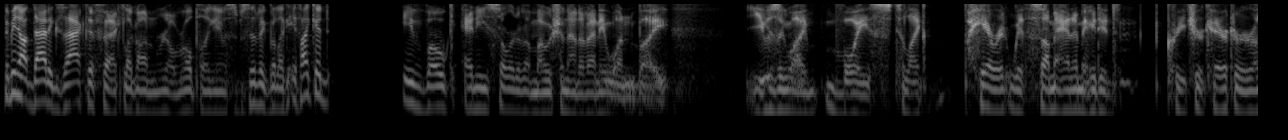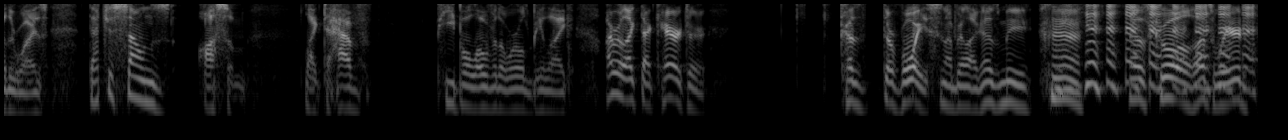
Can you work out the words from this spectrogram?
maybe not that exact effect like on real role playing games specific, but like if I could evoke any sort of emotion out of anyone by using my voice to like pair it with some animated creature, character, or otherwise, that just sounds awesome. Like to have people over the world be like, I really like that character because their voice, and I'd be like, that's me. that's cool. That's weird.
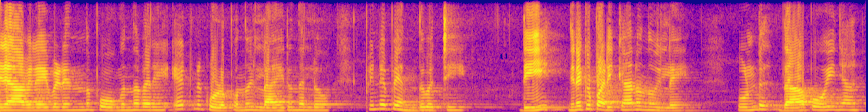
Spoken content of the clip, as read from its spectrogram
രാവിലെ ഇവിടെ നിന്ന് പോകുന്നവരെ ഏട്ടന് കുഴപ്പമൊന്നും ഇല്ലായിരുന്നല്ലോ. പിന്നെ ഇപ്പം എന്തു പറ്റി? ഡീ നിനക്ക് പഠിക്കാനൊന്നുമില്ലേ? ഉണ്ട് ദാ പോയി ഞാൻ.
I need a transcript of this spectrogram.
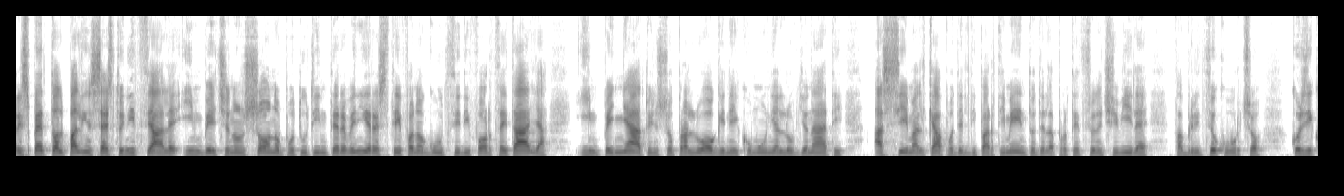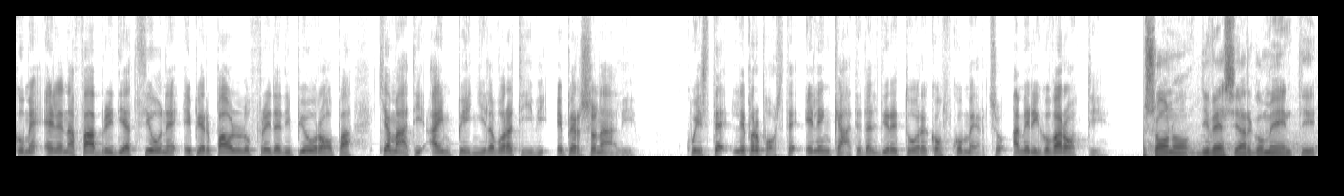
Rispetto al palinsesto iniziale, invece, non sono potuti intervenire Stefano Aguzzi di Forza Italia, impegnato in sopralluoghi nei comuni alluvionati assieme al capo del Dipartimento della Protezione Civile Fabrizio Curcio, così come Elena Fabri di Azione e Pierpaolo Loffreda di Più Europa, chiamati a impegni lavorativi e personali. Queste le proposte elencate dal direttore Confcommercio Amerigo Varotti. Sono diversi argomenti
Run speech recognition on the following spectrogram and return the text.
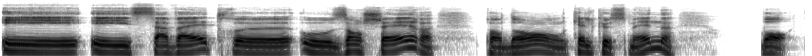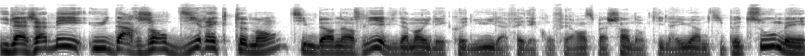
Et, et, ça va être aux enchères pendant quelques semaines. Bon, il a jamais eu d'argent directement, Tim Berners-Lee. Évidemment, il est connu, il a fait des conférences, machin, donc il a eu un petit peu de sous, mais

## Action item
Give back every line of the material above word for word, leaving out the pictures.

## Solution
Can you work out the words from this spectrogram?
maybe not that exact effect like on real role playing games specific, but like if I could evoke any sort of emotion out of anyone by using my voice to like pair it with some animated creature, character, or otherwise, that just sounds awesome. Like to have people over the world be like, I really like that character because their voice, and I'd be like, that's me. that's cool. That's weird.
Spoken content of the clip, as read from its spectrogram
രാവിലെ ഇവിടെ നിന്ന് പോകുന്നവരെ ഏട്ടന് കുഴപ്പമൊന്നും ഇല്ലായിരുന്നല്ലോ. പിന്നെ ഇപ്പം എന്തു പറ്റി? ഡീ നിനക്ക് പഠിക്കാനൊന്നുമില്ലേ? ഉണ്ട് ദാ പോയി ഞാൻ.
I need a transcript of this spectrogram.
Rispetto al palinsesto iniziale, invece, non sono potuti intervenire Stefano Aguzzi di Forza Italia, impegnato in sopralluoghi nei comuni alluvionati assieme al capo del Dipartimento della Protezione Civile Fabrizio Curcio, così come Elena Fabri di Azione e Pierpaolo Loffreda di Più Europa, chiamati a impegni lavorativi e personali. Queste le proposte elencate dal direttore Confcommercio Amerigo Varotti. Sono diversi argomenti
Run speech recognition on the following spectrogram and return the text.
Et, et, ça va être aux enchères pendant quelques semaines. Bon, il a jamais eu d'argent directement, Tim Berners-Lee. Évidemment, il est connu, il a fait des conférences, machin, donc il a eu un petit peu de sous, mais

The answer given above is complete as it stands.